My oldest son was born nearly fourteen years ago during one of the worst storms Maui had seen in awhile.
I woke up next to my partner at 6:00 am in a puddle. I would have thought I peed the bed, except I had to pee really badly so there’s no way it was pee. My water had broken.
I knew it was early but I called my grandma anyway. Our roommate started cleaning the house as we got ready to go and my grandma picked us up. At the hospital, I walked up to the window and said, “I’m having a baby,” and they brought me to a room. They hooked me up to machines to monitor my contractions. I was told there wasn’t a doctor to do epidurals on island so they did a spinal block instead.
The spinal block was not my first choice as I knew that it had to be timed right to be effective during active labor. They rolled me over on my side to help me sit up. I had to hunch forward while they put it in which was pretty uncomfortable but bearable. My younger sister wanted to watch. The nurse was having a hard time finding the right angle and had to poke me twice to get it right which created a bit of a stir because blood ended up on my little sister when they took the needle out to reposition it. Like many first-time births, my labor period was long and lasted from 7:00 am until 12:01 am the next day.
The effects of the spinal block wore off before I was far enough along to start pushing, but I was told it was too close for them to do another. In the end, I may as well have skipped it as I had my son with all the feeling possible. My partner was filling out paperwork when the time finally came to start pushing, I didn’t curse because I was too busy angry breathing. All the training I thought I had for giving birth slipped through the cracks, everything except the breathing.
My doctor was very encouraging, my sister and aunt helped to hold my knees up, pushing against me as I pushed my son out. Finally, the pressure subsided as they pulled my son free. I was told I may have to push a while longer to make sure the afterbirth also came out, but in my case, it came out easily.
I expected to have my son handed to me as soon as he was out, but they took him away to clean him and weigh him, which confused me a little bit.
When they handed my son to me my heart stopped.
The world stopped.
I could have lived in that moment forever.
My son and I were both so happy to see each other.
Nurses tried to teach me how to breastfeed, but my son totally had it under control.
Just after my son was born the rain started.
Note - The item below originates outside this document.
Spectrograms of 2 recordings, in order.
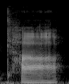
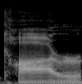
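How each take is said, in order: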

By morning the island was under so much water you couldn’t leave Kihei. I was clear to be discharged but no one could leave the hospital, the roads were flooded. We stayed another day until my best friend came and brought us a car seat and took us back to our house, taking back roads and side roads that were open. It was good to be finally home.
Image Credit: Ayla Whalen